» **Problem statement**: What you return must be every line below that includes the word "spectrogram".

» **Recorded information**:
__________
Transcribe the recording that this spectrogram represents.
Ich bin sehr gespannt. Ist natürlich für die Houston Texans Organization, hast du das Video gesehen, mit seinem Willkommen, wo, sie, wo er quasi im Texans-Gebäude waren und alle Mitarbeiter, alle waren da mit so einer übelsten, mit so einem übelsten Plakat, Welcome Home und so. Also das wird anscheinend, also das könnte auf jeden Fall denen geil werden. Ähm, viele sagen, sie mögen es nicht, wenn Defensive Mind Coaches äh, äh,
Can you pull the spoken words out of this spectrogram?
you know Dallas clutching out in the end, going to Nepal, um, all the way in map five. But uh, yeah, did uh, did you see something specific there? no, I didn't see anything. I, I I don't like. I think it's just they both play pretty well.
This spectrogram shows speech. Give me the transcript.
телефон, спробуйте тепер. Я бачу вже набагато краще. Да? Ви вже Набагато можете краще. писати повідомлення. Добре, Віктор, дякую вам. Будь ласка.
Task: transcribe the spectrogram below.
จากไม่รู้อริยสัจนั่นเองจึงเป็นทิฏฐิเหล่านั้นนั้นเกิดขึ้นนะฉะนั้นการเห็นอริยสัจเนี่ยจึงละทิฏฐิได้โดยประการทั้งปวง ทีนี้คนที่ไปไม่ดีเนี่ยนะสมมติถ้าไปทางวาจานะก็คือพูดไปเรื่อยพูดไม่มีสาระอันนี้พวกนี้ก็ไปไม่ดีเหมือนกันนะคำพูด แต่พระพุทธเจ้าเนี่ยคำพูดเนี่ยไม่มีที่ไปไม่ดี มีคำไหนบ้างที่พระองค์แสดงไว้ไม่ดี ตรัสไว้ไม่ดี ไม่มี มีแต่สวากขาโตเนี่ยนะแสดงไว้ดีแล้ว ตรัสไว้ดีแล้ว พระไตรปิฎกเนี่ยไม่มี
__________
» **Solution to this problem**:
Transcribe the recording that this spectrogram represents.
Can you pull the spoken words out of this spectrogram?
This spectrogram shows speech. Give me the transcript.
Task: transcribe the spectrogram below.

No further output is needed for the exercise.